She eventually came back to the city because of her desire for social justice. After receiving her MED from National Louis University, Colleen came to work for Lawrence Hall Youth Services, which is a private therapeutic day school attached to a child welfare agency. Many of her students had been severely abused, resulting in their placement in a residential setting. From there, Colleen went to the Near North Special Education Center, a public elementary day school. She avidly worked at creating a safe learning environment by encouraging positive social interaction, active engagement, and self-motivation. She further developed creative approaches toward instruction that involved making adaptations for diverse learning groups.

Colleen reflects on her process:

While visiting the MCA, the students studied and discussed the collaged album covers about Black Nationalism on display. They specifically studied the album covers by Jamal Cyrus. Using these album covers as inspiration for their projects, students then traveled to a local record shop to select old album covers that visually appealed to them. During their alteration of these album covers, using text and imagery to create their visions of utopia/dystopia, students consistently collaborated and conferred with each other while making their artistic decisions. The students were supportive of one another’s creative expressions and viewpoints. By the end of the semester, it was apparent that this group of diverse learners was more closely bonded as a result of the dialogue that emerged during the project, which has been a transformative learning experience for the students. After the final critique, students closely gathered around to play some of the records from their album jackets on a portable record player.
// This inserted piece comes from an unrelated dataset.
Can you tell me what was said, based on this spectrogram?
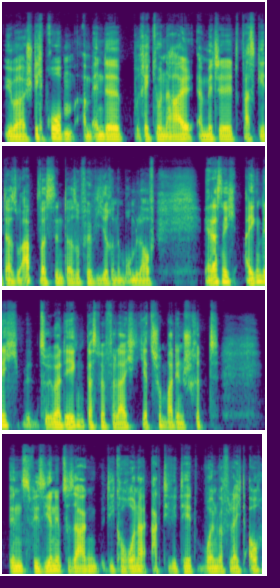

It was endearing to see how enthralled they were to hear the 60s and 70s music, dancing and talking about their artworks and connecting with one another.